Black Christmas – 1974 Bob Clark2020-07-03T10:31:14+00:00

Darkest Hour – 2017 Joe Wright

2020-07-03T10:31:14+00:00

There are really two stories here: Wright and Oldman-- For Oldman it’s a massive triumph. He completely disappears as Winston Churchill and, instantly, puts himself above other actors who have played him (Finney, Spall, Gleeson,

Darkest Hour – 2017 Joe Wright2020-07-03T10:31:14+00:00

The 3 Penny Opera – 1931 Pabst

2017-12-27T19:21:41+00:00

I’m not overly familiar with Brechtian style so have to do my best here to analyze the film based on my cinema knowledge. I do know that Brecht believed in the distancing effect—or the alienation/estrangement

The 3 Penny Opera – 1931 Pabst2017-12-27T19:21:41+00:00

Creature from the Black Lagoon – 1954 Jack Arnold

2018-03-28T18:14:43+00:00

B-movie budget 50’s sci-fi—not high production values and the acting, typical of Arnold’s films, is a little wooden—but I thought it was intelligent and, unlike many films in this genre from the era, not overly

Creature from the Black Lagoon – 1954 Jack Arnold2018-03-28T18:14:43+00:00

Star Wars: The Last Jedi – 2017 Rian Johnson

2020-07-03T10:31:14+00:00

I’m excited to see it again because I had mixed reactions to different parts of the film upon first viewing. I thought, by and large, the first 60-90 minutes were pretty mediocre but thought the

Star Wars: The Last Jedi – 2017 Rian Johnson2020-07-03T10:31:14+00:00
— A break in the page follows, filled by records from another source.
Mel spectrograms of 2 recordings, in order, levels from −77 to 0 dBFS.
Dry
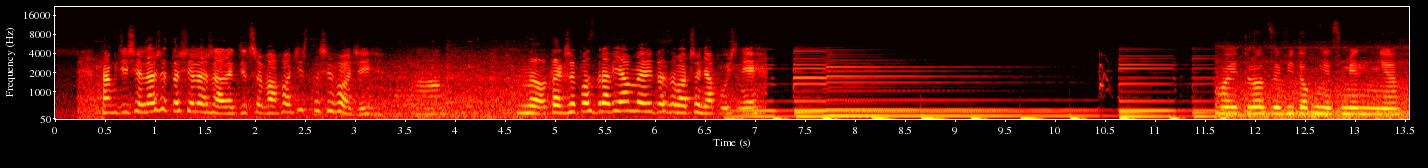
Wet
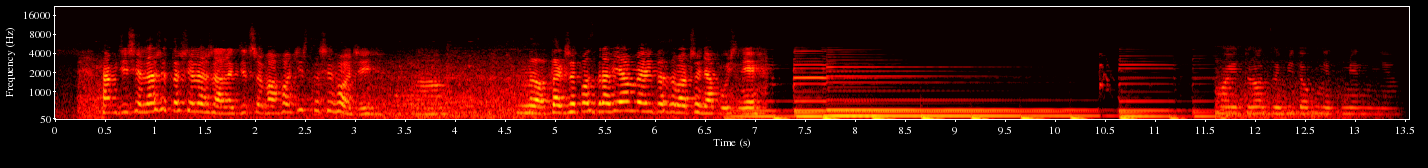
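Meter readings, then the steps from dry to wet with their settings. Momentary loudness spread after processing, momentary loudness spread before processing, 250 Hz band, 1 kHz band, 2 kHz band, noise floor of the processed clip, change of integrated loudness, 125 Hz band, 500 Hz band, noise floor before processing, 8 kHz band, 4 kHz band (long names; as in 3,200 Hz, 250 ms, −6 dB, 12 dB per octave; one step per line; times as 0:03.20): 12 LU, 10 LU, −7.5 dB, −5.5 dB, −5.0 dB, −48 dBFS, −6.0 dB, −4.0 dB, −7.5 dB, −39 dBFS, can't be measured, −5.5 dB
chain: fade-out on the ending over 3.96 s
ambience of single reflections 14 ms −8 dB, 68 ms −13.5 dB
level −5.5 dB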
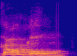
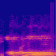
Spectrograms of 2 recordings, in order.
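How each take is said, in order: First: The vowel is the 'ah' sound. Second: The vowel is not the 'ah' sound. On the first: The speaker calls it right. "It is couple" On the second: The speaker calls it wrong. "It is not couple"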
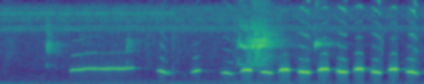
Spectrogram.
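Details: An untrained oriental magpie-robin in a training or lure recording gives one long, steady whistle, then a fast regular series of short falling whistled notes, about four per second, clear and loud.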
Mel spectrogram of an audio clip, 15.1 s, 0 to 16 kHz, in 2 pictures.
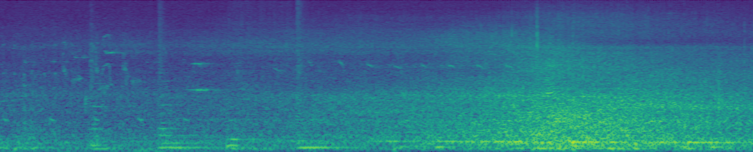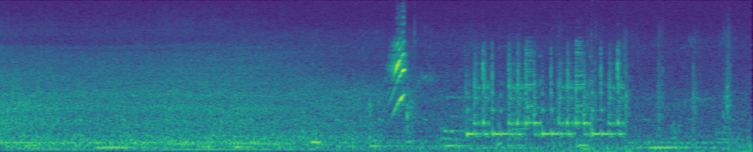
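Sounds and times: car passing close by: 0:02.0 - 0:11.4.

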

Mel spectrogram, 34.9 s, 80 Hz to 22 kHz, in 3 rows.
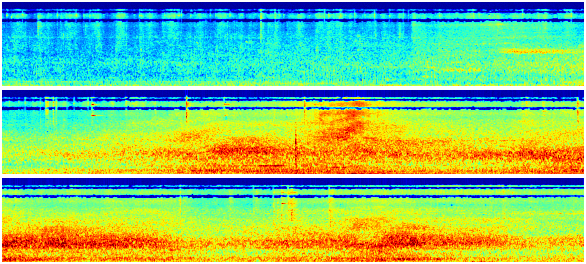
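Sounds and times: vehicles passing in traffic: 0:00.0 - 0:34.9.

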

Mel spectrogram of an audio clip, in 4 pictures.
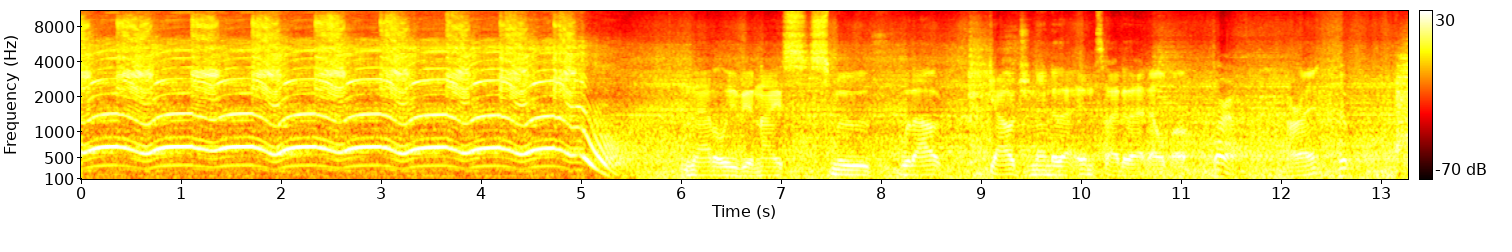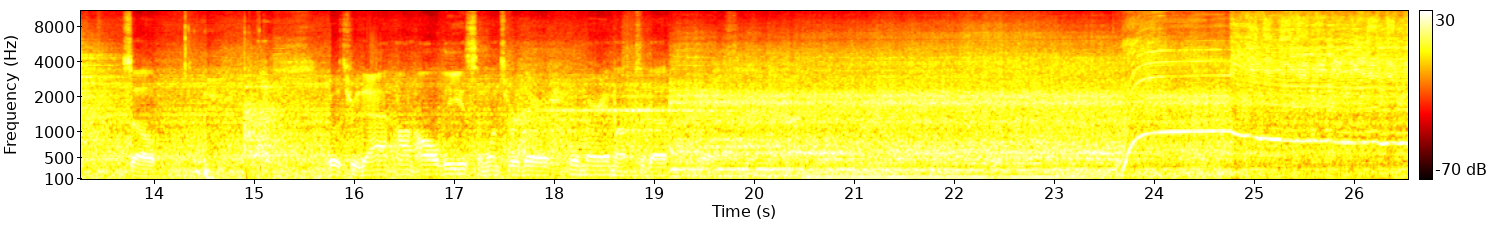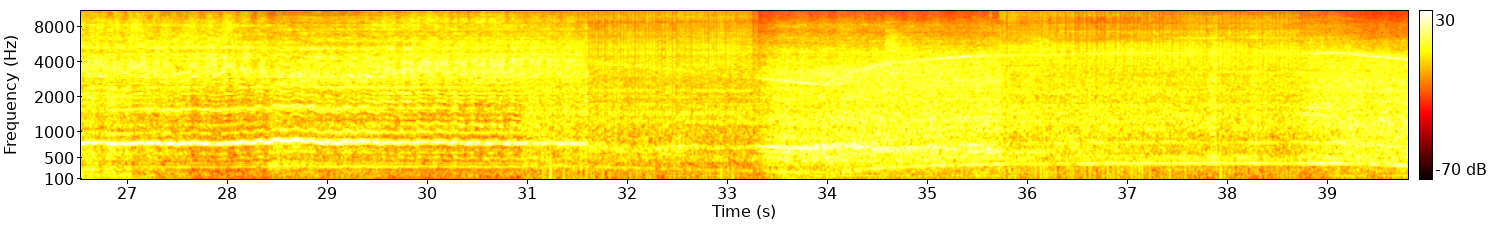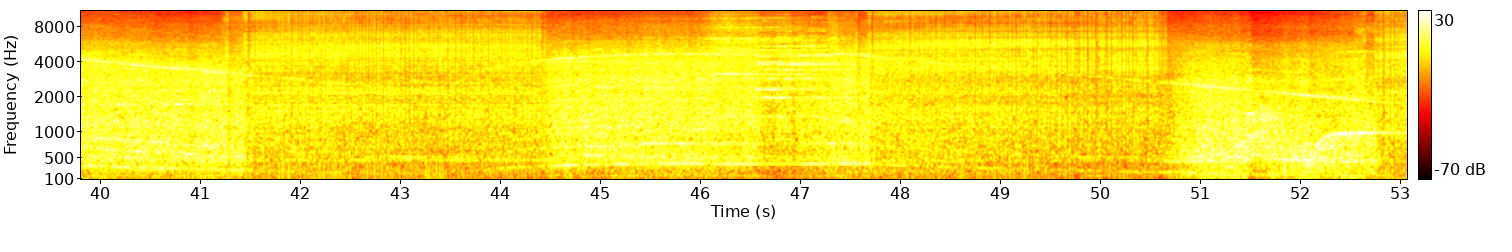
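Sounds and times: welding arc crackle: 0:00.0 - 0:05.1, 0:24.0 - 0:33.6, 0:35.3 - 0:39.4, 0:41.2 - 0:50.9, 0:52.6 - 0:53.0
angle grinder grinding steel: 0:23.6 - 0:53.0.

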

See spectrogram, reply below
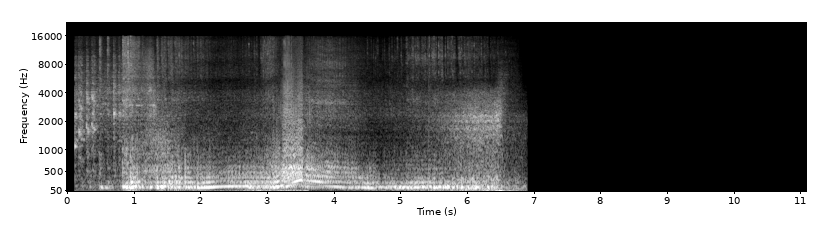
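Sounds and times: car engine revving: 0:00.1 - 0:06.9
rushing whoosh: 0:00.8 - 0:06.9.

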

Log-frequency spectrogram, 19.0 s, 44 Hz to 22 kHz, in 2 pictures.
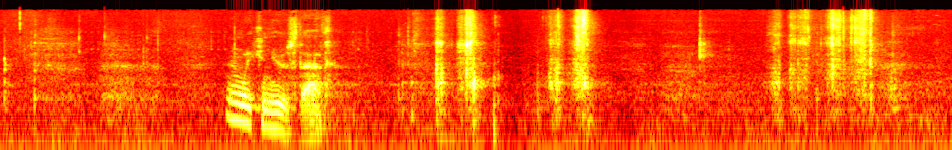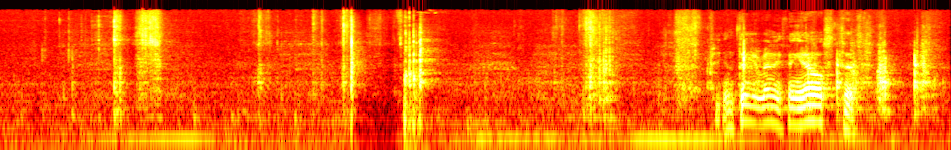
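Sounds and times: hands scraping celery on cutting board: 0:04.1 - 0:06.0, 0:07.7 - 0:08.9, 0:15.1 - 0:17.0, 0:17.8 - 0:19.0.

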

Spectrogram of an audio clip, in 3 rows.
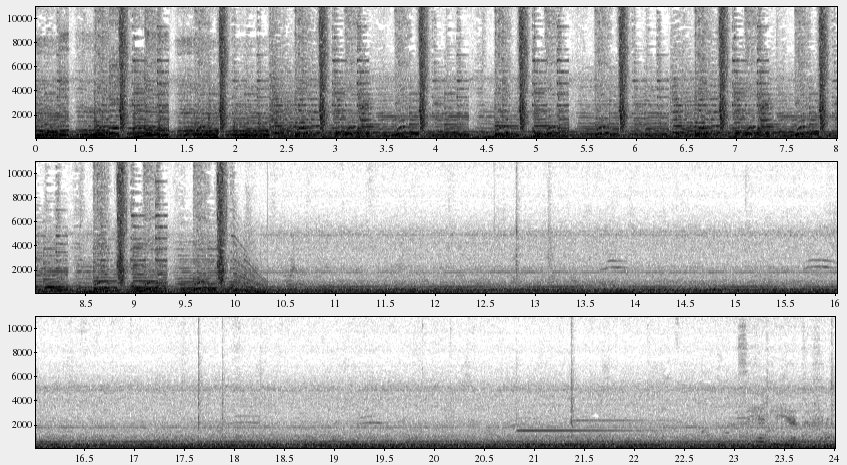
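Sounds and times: jet engines humming and whining: 0:00.0 - 0:24.0.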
Zodiac – 2007 Fincher

2017-12-21T15:55:16+00:00

A masterpiece of both narrative and visual brilliance A rich study in obsession—clearly influenced by the grittier 1970’s American New Wave cinema—like Lumet, Pakula and Coppola’s the conversation. At the very end a character tells Gyllenhaal

Zodiac – 2007 Fincher2017-12-21T15:55:16+00:00

Pandora’s Box – 1929 Pabst

2017-12-20T17:47:59+00:00

Pabst’s film features an enthralling narrative and rich characterizations Louise Brooks and her tragic character, Lulu, are/were so influential to the time and to cinema lore (see films and outright homages by Tarantino (hair by

Pandora’s Box – 1929 Pabst2017-12-20T17:47:59+00:00

The Bishop’s Wife – 1947 Koster

2017-12-19T19:45:16+00:00

It’s right on the fringes of the archives for me. Cary Grant and Loretta Young are very good it in Apparently Grant switched roles with Niven—and thank God- unless it was an entirely different movie

The Bishop’s Wife – 1947 Koster2017-12-19T19:45:16+00:00
Load More Posts